Collected data
- Opening Delimiter -

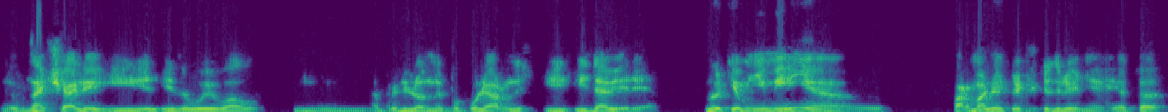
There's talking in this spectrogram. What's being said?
вначале и, и завоевал определенную популярность и, и доверие. Но, тем не менее, формальной точки зрения, это,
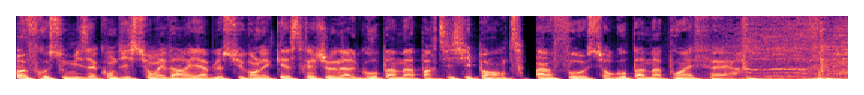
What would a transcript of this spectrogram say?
Offre soumise à conditions et variable suivant les caisses régionales Groupama participantes. Info sur groupama.fr.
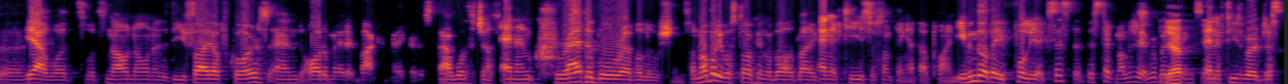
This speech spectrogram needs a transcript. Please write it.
uh, yeah, what's what's now known as DeFi, of course, and automated market makers, that was just an incredible revolution. So nobody was talking about like NFTs or something at that point, even though they fully existed. This technology, everybody yep. thinks NFTs were just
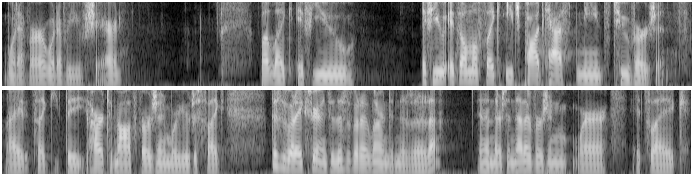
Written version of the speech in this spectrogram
whatever, whatever you've shared. But like if you, if you, it's almost like each podcast needs two versions, right? It's like the heart to mouth version where you're just like, this is what I experienced and this is what I learned and da da da. da. And then there's another version where it's like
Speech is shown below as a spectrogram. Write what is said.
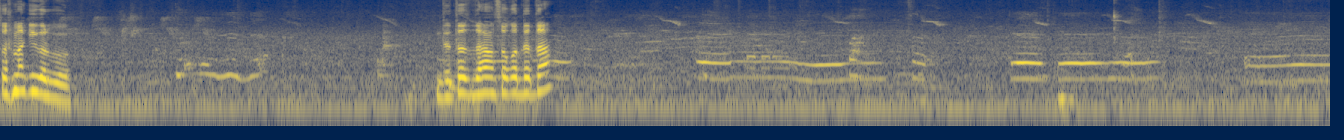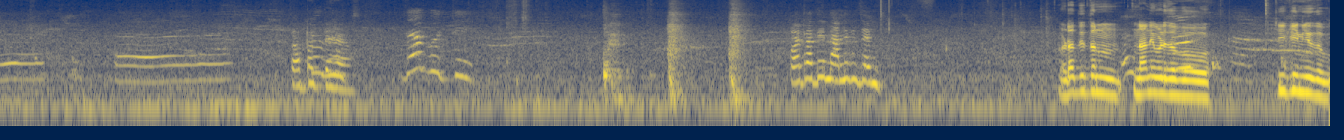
চশমা কি করব? দে তো যখন চকত দে তো তারপর দেখা কয়টা দিন নানিকে যাই ওটা দিয়ে তোর নানি বাড়ি যাব। কি কি নিয়ে যাব?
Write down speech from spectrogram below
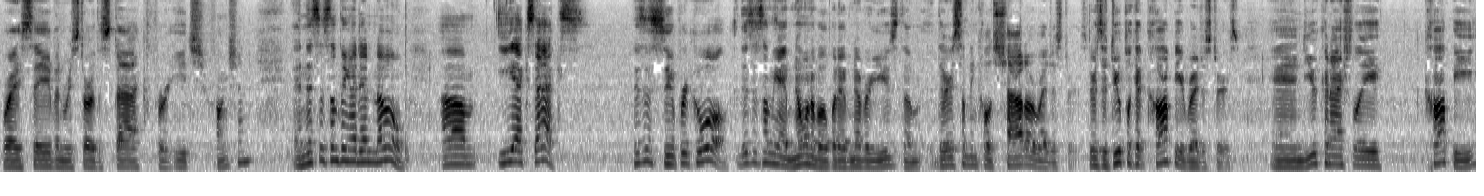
where I save and restore the stack for each function. And this is something I didn't know. Um, EXX. This is super cool. This is something I've known about, but I've never used them. There's something called shadow registers. There's a duplicate copy of registers, and you can actually copy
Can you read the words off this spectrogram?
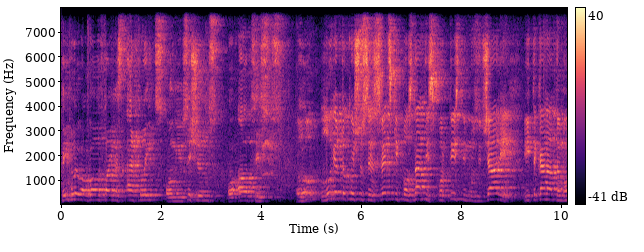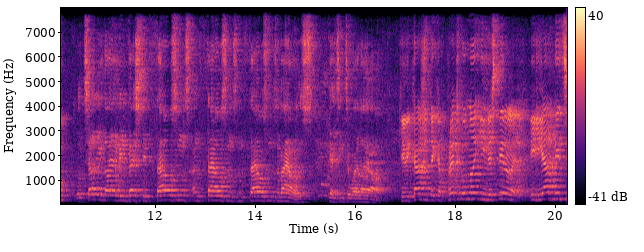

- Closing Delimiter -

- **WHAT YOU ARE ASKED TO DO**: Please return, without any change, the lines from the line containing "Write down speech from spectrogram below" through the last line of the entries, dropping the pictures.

- **WRITTEN ANSWER**:
Write down speech from spectrogram below
where I save and restore the stack for each function. And this is something I didn't know. Um, EXX. This is super cool. This is something I've known about, but I've never used them. There's something called shadow registers. There's a duplicate copy of registers, and you can actually copy
Can you read the words off this spectrogram?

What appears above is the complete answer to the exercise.